"They can arrest and torture anyone; they can put anyone they suspect in jail," the Hizb member continued. "[President Kurmanbek] Bakiyev gave them [unlimited] powers."
Another Kara-Suu-based Hizb activist claimed that the government was indiscriminately targeting devout Muslims for persecution, including many who are not radically inclined. "They [government officials] claim they are Muslims, but their policies punish Muslims," the activist said.
Yet another factor in Hizb-ut-Tahrir's decline is ideological/theological competition. In recent years the Kyrgyz section of the Ferghana Valley has witnessed the growth of other religious convictions, a trend that appears to have weakened Hizb's appeal. According to some local analysts, mainstream Muslim leaders who have emerged in many Kyrgyz towns who have been more successful than Hizb activists in putting spiritual issues on the political agenda. This, according to observers, has significantly reduced Hizb's allure as an outlet for the discussion of spiritual issues.
"Hizb was a fad for many [Kyrgyz] Muslims when they were rediscovering and reestablishing ties with the Muslim world [after independence]. The same trend happened in other Muslim-populated countries. But things change and fads pass," said Ulugbek Sokin, an Osh-based analyst.
Under the current circumstances, Hizb leaders are advising members to keep a low profile and avoid activities, including leafleting, that might put them at risk of arrest, according to a Kara-Suu activist.

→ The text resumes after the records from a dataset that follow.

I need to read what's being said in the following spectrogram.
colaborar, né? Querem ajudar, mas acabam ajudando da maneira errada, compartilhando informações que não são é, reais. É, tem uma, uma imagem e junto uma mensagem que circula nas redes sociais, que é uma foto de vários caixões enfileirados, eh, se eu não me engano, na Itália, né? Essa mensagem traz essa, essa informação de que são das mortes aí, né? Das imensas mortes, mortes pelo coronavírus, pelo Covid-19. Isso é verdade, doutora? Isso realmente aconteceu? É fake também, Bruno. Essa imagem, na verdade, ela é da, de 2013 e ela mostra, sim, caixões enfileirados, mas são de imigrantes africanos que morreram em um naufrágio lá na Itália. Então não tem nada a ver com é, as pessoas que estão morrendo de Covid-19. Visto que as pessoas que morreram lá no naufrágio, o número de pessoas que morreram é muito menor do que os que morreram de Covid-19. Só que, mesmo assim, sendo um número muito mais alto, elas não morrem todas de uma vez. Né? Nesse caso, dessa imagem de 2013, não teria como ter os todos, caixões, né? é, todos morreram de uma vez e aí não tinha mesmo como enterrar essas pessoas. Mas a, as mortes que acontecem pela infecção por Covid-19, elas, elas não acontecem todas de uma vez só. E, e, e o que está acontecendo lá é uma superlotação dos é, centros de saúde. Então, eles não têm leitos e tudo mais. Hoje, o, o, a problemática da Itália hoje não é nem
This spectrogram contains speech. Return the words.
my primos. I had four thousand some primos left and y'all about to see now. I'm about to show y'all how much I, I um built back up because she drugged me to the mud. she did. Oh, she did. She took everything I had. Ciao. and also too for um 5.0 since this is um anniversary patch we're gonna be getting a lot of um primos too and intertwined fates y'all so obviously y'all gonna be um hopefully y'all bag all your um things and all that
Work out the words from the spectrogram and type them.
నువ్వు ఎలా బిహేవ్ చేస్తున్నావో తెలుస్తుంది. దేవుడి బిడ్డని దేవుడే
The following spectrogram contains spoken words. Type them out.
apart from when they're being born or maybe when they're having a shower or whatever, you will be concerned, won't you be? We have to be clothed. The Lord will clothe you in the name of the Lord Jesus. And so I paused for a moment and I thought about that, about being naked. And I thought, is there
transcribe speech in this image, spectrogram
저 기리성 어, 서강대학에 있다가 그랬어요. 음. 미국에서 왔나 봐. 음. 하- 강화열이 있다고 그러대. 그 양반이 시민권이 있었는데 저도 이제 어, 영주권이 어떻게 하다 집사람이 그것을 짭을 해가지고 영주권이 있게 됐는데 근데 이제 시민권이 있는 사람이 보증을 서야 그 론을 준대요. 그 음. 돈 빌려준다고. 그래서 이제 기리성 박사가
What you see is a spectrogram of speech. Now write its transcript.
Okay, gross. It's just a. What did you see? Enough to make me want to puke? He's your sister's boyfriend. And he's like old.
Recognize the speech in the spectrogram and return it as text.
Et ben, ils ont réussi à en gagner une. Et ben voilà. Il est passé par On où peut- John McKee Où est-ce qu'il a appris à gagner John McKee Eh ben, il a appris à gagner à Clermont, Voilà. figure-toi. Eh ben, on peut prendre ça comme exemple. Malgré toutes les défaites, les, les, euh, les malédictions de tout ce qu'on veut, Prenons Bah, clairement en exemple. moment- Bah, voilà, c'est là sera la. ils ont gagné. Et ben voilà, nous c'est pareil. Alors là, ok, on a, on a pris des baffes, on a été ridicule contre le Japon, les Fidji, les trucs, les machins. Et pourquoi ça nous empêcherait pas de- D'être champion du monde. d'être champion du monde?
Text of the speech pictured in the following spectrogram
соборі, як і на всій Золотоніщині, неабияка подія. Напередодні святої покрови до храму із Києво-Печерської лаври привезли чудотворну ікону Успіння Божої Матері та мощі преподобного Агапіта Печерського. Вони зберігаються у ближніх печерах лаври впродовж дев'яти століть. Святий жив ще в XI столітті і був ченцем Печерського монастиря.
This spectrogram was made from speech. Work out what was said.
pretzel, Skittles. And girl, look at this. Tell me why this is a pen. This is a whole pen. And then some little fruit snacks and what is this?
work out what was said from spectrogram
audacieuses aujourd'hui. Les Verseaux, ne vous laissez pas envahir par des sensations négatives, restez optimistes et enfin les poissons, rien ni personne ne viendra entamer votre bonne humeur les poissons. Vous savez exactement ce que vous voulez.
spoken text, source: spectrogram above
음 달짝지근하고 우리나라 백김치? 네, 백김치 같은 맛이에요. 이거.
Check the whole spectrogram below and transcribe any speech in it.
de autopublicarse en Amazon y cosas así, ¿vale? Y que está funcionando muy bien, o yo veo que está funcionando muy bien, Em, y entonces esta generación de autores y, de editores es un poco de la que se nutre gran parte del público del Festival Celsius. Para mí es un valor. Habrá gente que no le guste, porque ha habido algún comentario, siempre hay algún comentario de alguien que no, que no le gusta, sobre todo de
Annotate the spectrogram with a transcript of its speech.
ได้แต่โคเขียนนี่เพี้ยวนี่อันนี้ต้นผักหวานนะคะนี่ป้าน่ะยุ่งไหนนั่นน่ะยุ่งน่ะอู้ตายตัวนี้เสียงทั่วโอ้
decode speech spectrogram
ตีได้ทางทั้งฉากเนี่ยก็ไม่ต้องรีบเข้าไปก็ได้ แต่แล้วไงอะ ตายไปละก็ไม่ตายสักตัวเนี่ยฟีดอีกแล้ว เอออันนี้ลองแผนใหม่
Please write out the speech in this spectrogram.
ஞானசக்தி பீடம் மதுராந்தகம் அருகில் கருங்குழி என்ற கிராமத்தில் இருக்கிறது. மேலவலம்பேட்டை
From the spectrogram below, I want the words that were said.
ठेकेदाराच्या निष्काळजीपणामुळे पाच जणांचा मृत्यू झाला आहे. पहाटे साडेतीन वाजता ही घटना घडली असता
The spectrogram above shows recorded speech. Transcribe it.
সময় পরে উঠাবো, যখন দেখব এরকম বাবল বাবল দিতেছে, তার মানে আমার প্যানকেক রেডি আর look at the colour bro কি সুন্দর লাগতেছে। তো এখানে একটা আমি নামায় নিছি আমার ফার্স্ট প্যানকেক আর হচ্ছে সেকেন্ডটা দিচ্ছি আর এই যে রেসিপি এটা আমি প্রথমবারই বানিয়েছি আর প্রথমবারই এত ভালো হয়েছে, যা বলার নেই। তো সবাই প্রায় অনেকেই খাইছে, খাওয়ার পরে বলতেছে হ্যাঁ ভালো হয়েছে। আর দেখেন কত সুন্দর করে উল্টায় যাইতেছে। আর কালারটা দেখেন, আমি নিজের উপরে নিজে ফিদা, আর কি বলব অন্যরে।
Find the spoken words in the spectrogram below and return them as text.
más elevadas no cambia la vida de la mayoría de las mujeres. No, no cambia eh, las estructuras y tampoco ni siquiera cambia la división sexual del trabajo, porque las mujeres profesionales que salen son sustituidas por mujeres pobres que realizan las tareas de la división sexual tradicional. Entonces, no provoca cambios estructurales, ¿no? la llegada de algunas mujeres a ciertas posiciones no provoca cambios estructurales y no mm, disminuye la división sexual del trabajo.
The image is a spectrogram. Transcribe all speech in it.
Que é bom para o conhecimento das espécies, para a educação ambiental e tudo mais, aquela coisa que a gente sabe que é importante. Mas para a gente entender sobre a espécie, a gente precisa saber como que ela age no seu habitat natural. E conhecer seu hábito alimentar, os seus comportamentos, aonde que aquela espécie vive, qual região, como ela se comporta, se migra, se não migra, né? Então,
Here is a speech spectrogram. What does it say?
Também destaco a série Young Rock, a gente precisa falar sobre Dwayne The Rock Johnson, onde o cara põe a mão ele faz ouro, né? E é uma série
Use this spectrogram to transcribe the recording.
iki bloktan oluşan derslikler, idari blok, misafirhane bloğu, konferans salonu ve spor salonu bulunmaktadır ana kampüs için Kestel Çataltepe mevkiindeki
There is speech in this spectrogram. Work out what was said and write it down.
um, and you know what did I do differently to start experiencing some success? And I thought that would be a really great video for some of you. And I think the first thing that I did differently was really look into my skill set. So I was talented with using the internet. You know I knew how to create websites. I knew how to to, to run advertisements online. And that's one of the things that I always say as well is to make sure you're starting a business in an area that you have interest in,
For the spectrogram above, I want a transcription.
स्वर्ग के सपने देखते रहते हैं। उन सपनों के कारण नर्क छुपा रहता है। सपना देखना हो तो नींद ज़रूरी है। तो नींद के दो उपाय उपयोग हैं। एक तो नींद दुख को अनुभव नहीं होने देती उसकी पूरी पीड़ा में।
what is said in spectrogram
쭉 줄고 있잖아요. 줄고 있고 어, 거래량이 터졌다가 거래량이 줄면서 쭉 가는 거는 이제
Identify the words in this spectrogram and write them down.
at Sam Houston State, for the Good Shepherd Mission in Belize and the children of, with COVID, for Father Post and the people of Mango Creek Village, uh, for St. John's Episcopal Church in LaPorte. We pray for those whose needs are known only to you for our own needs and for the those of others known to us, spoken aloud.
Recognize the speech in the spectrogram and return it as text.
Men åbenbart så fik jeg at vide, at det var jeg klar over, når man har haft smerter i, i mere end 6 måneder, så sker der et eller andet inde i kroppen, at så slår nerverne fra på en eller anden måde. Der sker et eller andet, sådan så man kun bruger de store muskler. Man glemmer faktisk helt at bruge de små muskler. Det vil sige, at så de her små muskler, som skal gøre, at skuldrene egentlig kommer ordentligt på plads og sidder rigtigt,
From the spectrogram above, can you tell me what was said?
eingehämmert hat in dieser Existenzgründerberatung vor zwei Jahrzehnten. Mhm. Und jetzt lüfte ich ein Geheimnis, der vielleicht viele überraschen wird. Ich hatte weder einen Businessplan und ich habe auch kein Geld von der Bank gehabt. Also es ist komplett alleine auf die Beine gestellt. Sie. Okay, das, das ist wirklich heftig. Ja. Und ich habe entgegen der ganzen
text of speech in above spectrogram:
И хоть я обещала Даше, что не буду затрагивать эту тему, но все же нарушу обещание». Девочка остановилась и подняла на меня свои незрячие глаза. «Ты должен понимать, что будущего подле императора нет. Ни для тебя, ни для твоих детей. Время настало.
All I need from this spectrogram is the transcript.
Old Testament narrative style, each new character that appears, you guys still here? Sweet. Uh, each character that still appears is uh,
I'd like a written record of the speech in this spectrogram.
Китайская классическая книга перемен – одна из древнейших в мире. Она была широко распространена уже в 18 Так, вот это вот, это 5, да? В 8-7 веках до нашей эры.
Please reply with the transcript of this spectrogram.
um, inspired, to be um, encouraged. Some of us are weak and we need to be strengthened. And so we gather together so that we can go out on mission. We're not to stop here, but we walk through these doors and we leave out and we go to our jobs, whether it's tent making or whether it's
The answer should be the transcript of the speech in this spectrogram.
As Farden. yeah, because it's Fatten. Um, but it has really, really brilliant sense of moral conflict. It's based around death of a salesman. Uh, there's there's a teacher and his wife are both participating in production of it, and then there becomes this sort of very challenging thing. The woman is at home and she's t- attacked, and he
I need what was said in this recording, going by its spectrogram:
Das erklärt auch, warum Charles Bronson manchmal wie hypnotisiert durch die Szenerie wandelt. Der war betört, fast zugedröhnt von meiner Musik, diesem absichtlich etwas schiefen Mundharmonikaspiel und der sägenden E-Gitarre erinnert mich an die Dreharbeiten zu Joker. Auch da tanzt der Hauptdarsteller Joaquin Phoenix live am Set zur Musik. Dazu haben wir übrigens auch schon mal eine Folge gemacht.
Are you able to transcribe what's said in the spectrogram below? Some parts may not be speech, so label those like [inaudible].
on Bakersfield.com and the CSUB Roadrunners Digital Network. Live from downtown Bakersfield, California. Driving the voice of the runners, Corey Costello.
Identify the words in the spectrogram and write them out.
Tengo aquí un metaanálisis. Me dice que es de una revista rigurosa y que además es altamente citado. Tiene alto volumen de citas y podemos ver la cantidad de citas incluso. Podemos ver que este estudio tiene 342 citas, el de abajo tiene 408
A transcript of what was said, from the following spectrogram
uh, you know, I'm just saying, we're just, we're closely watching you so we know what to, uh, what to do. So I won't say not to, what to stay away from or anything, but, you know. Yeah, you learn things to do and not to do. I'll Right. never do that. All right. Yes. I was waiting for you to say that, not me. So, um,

At the same time, the ebb in public interest is prompting internal debate among Hizb leaders on strategy and tactics. A significant number of members believe that restoring Hizb's membership base will require a shift in the group's activities, with a more localized approach replacing the old focus of promoting of a regional caliphate. In some cases, Hizb activists have already moved in a local direction. An Osh activist, for example, organized a collective effort to purchase an expensive electrical transformer for his neighborhood. Another member from Nookat raised funds from local entrepreneurs to buy food and clothing for a local orphanage. And in Aravan, several members organized a micro-finance scheme that lends without charging interest.
Despite the changing in focus, Hizb-ut-Tahrir members say they are not abandoning the drive for an Islamic caliphate. Some continue to stress that their non-violent process will take time. "We just have to do more work in the initial stage without claiming [unwanted] attention," one of the Kara-Suu-based Hizb-ut-Tahrir activists said.
Hizb-ut-Tahrir's apparent decline is prompting a policy discussion among competing Kyrgyz government agencies. Believing that danger posed by the underground group is receding, some officials in Kyrgyzstan's Interior Ministry now favor easing up on the crackdown on unsanctioned religious activity, according to a source in Osh who is familiar with the Interior Ministry's policy position.
But the Kyrgyz National Security Service (SNB), successor to the Soviet-era KGB, continues to view Hizb-ut-Tahrir as a major security threat. "The situation in the religious sphere of Kyrgyzstan is explosive and requires immediate adequate measures and the mobilization of society," Rustam Mamasadykov, deputy chairman of the SNB, said in his October 29 testimony to the Kyrgyz parliament. He added that the SNB has arrested 62 Hizb-ut-Tahrir activists since the beginning of 2009.
Sokin, the Osh-based analyst, told EurasiaNet that because the SNB traditionally carries more weight in security matters than the Interior Ministry, the government crackdown on religious dissent is likely to continue.
Alisher Khamidov is a writer based in southern Kyrgyzstan.